Technically, WordPress will also look in the /block-templates folder if it exists in your theme. This is for backward compatibility with an older version of WordPress. But it is recommended to always use the /templates folder instead.

Building templates

While you can technically type all of the block markup for your templates in your template files, that is not what the typical experience will be when working with block themes. In most cases, you will be working from a visual interface and migrating your block code to your template files.

To explore working with the visual interface, read the support guides on using the Site and Template Editors:

Editing templates

To access templates from the WordPress admin, open the Appearance > Editor menu in the admin menu. Then click the Templates item in the sidebar:

WordPress Templates interface in the Site Editor, which shows the template options on the left and preview panel on the right.

This screen lists all of the existing templates for the site, which can come from three locations:

  • User-created templates saved in the database
  • Templates from the theme’s /templates folder
  • Templates dynamically added by plugins

From there, you can make customizations to the existing templates, adjusting blocks to your liking.

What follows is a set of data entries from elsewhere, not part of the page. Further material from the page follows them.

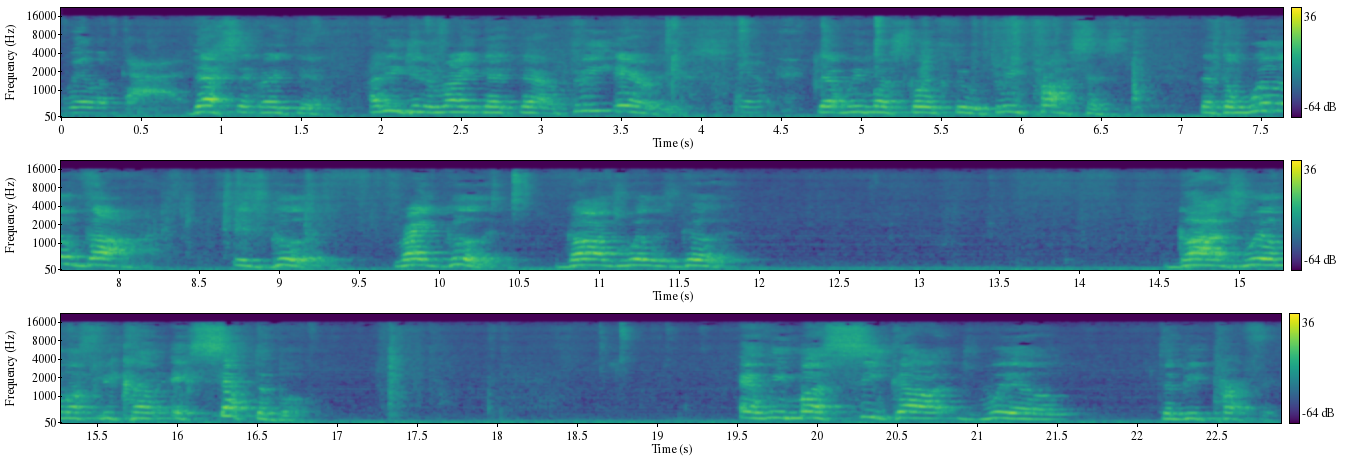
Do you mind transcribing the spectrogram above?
will of God. That's it right there. I need you to write that down. Three areas Yep. that we must go through, three processes. That the will of God is good, right? Good. God's will is good. God's will must become acceptable. And we must see God's will to be perfect.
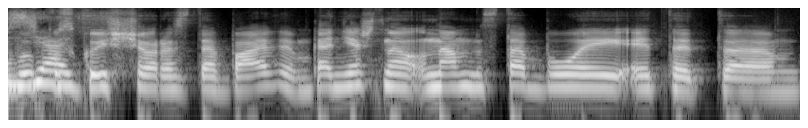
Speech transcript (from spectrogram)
Друзья, выпуску еще раз добавим. Конечно, нам с тобой этот э,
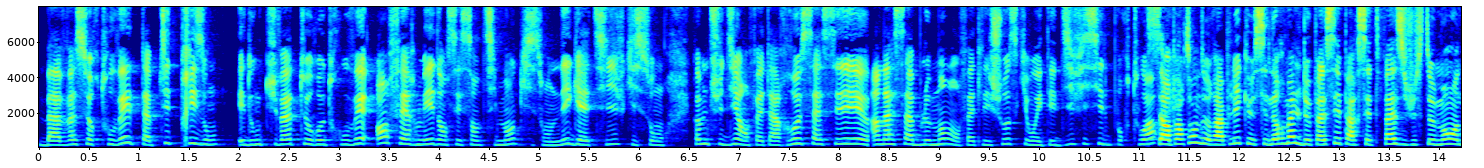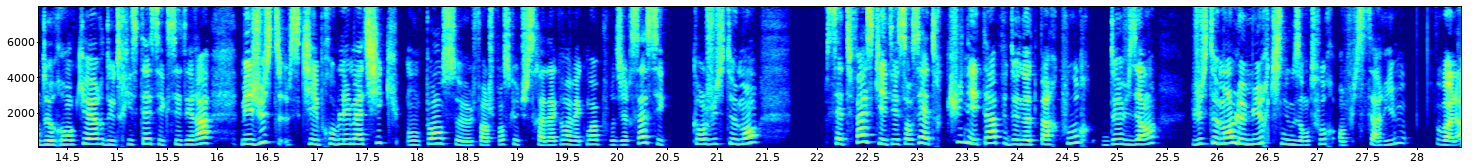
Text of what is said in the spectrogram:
bah va se retrouver ta petite prison. Et donc tu vas te retrouver enfermé dans ces sentiments qui sont négatifs, qui sont, comme tu dis en fait, à ressasser inlassablement en fait les choses qui ont été difficiles pour toi. C'est important de rappeler que c'est normal de passer par cette phase justement de rancœur, de tristesse, etc. Mais juste ce qui est problématique, on pense, euh, enfin je pense que tu seras d'accord avec moi pour dire ça, c'est quand justement cette phase qui était censée être qu'une étape de notre parcours devient justement le mur qui nous entoure. En plus, ça rime. Voilà.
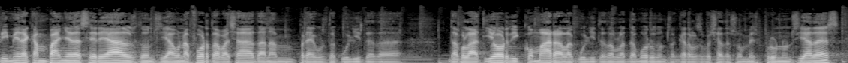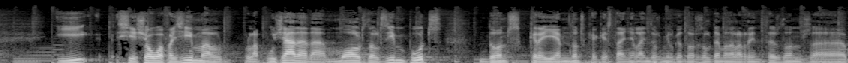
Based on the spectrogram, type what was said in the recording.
primera campanya de cereals doncs, hi ha una forta baixada tant en preus de collita de, de blat i ordi com ara la collita de blat de moro, doncs encara les baixades són més pronunciades. I si això ho afegim a la pujada de molts dels inputs, doncs creiem doncs, que aquest any, l'any 2014, el tema de les rentes doncs, eh,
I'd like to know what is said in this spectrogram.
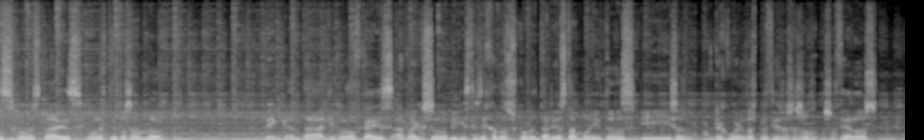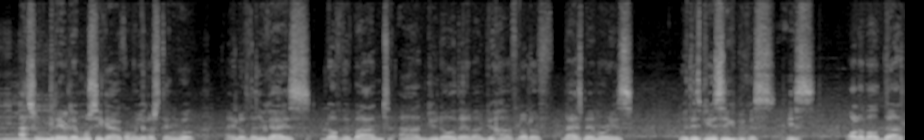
Amigos, ¿cómo estáis? ¿Cómo le estoy pasando? Me encanta que conozcáis a Roixop y que estéis dejando sus comentarios tan bonitos y esos recuerdos preciosos aso asociados a su increíble música como yo los tengo. I love that you guys love the band and you know them and you have a lot of nice memories with this music because it's all about that,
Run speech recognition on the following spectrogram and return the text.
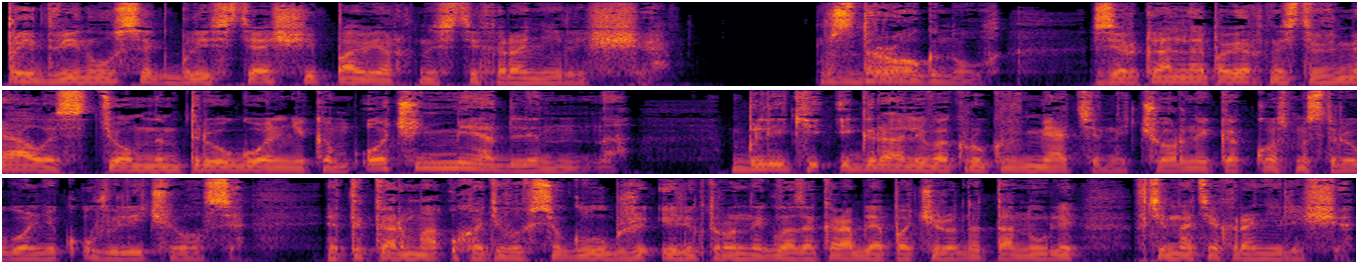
придвинулся к блестящей поверхности хранилища. Вздрогнул. Зеркальная поверхность вмялась темным треугольником, очень медленно — Блики играли вокруг вмятины, черный как космос треугольник увеличивался. Эта корма уходила все глубже, и электронные глаза корабля поочередно тонули в темноте хранилища.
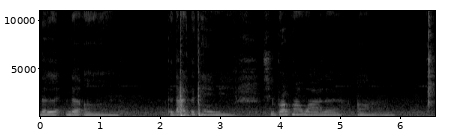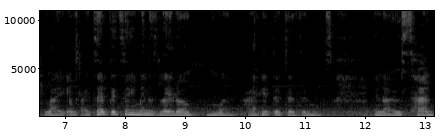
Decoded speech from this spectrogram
The the um the doctor came in, she broke my water. Um, like it was like 10, 15 minutes later when I hit the 10, 10 minutes. You know, it was time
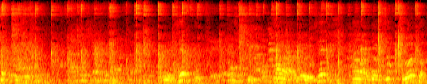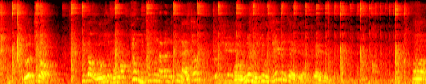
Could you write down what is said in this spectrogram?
착! 그렇죠. 둘, 셋. 어. 다시. 하나, 둘, 셋. 하나, 둘, 쭉. 그렇죠. 그렇죠. 그러니까 여기서 뭔가 확 묻혀서 나간 느낌 나죠? 어, 이런 느낌을 살려줘야 돼요, 드라이브는. 하나,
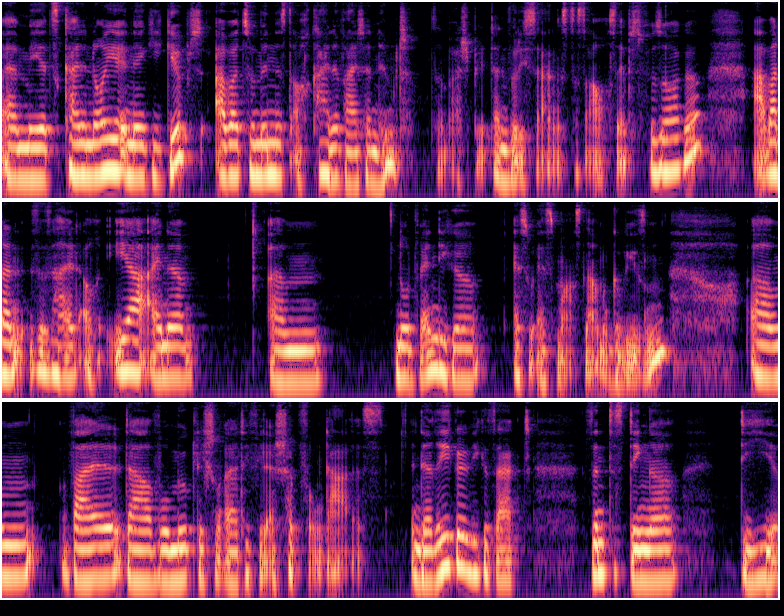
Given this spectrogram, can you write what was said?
äh, mir jetzt keine neue Energie gibt, aber zumindest auch keine weiternimmt, zum Beispiel. Dann würde ich sagen, ist das auch Selbstfürsorge. Aber dann ist es halt auch eher eine ähm, notwendige SOS-Maßnahme gewesen. Ähm, weil da womöglich schon relativ viel Erschöpfung da ist. In der Regel, wie gesagt, sind es Dinge, die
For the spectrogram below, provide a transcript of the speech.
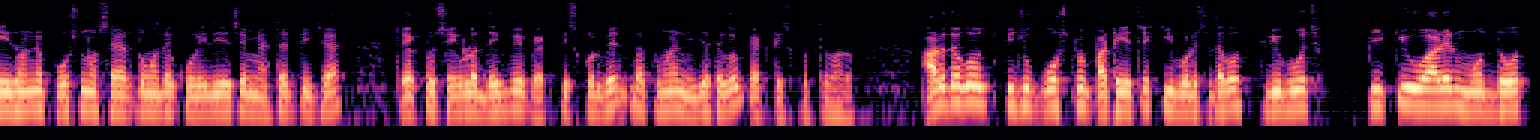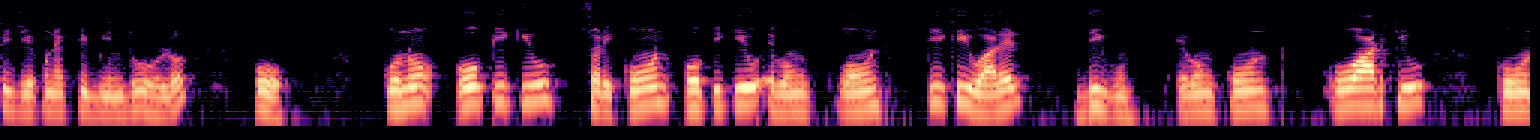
এই ধরনের প্রশ্ন স্যার তোমাদের করে দিয়েছে ম্যাথের টিচার তো একটু সেগুলো দেখবে প্র্যাকটিস করবে বা তোমরা নিজে থেকেও প্র্যাকটিস করতে পারো। আরও দেখো কিছু প্রশ্ন পাঠিয়েছে, কি বলেছে? দেখো, ত্রিভুজ পিকিউআর এর মধ্যবর্তী যে কোনো একটি বিন্দু হলো ও কোনো ওপিকিউ সরি কোন ও ওপিকিউ এবং কোন পিকিউআর এর দ্বিগুণ এবং কোন ওআর কিউ কোন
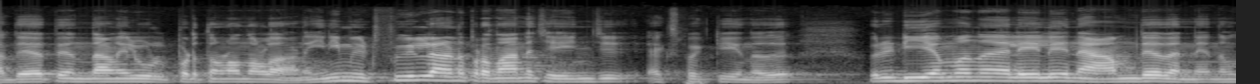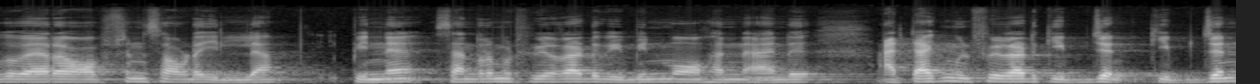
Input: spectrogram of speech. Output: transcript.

Remember that if you save these, they will be stored in the database and will overrule any templates in your theme. If you plan to distribute this theme to others or use it on another site, you must copy the block markup to the matching template in your /templates folder as described in Introduction to Templates.

Adding new templates

You can create a new template by clicking the Add New Template (+ icon next to Templates heading). This will create a modal overlay as shown here:

WordPress Add Template modal overlaid the Site Editor.

From there, you will be able to create an entirely custom template (if it doesn’t already exist for editing).

Again, any new templates you add via the editor are saved in the database. You must create the template file inside your /templates folder and copy the block markup to it if you intend to distribute your theme. Be sure that your template filename matches a valid filename in the Template Hierarchy (for example, the Home template filename is home.html).

Custom templates

Custom templates are templates that you can assign to individual posts, pages, or entries of a custom post type. They are used for the single post view on the front end of the site.

You or your theme users can select custom templates from the Template setting in the Post/Page panel in the post editor sidebar:

WordPress post editor with the Template option open in the sidebar. The Blank template option is highlighted.

This can be a powerful feature that lets you create unique designs for specific circumstances. For example, you could add something as simple as a different layout with a contact form or something as complex as a news-magazine layout with multiple post queries and other sections.

When adding a new template from the Templates screen, you can also create a custom template. From the Add Template overlay, there is an option named Custom Template. By clicking it, you will add a new custom template within your site’s database.

But to distribute your template with your theme, you must add it to a custom template file in your theme’s /templates folder.

The great thing about custom templates is that the filename can be anything you want it to be. Just be sure to avoid using the name of a standard template filename from the Template Hierarchy, so make sure it’s unique.

Because custom templates can be anything, there are no exact rules on what block markup should be included in them. But if you want to display the post or page content, make sure that you’re using the Post Content block somewhere within it.

The only other rule is that you must register your template via your theme.json file. How to do this is covered in the Custom Templates documentation under the Global Settings and Styles chapter.

Originally, custom templates were called “page templates.” This is because the feature only worked for pages in the initial implementation. Eventually, posts and other custom post types could use the feature, so it was rebranded to “custom templates.” But you may see these referred to as page templates in other documentation or on third-party sites.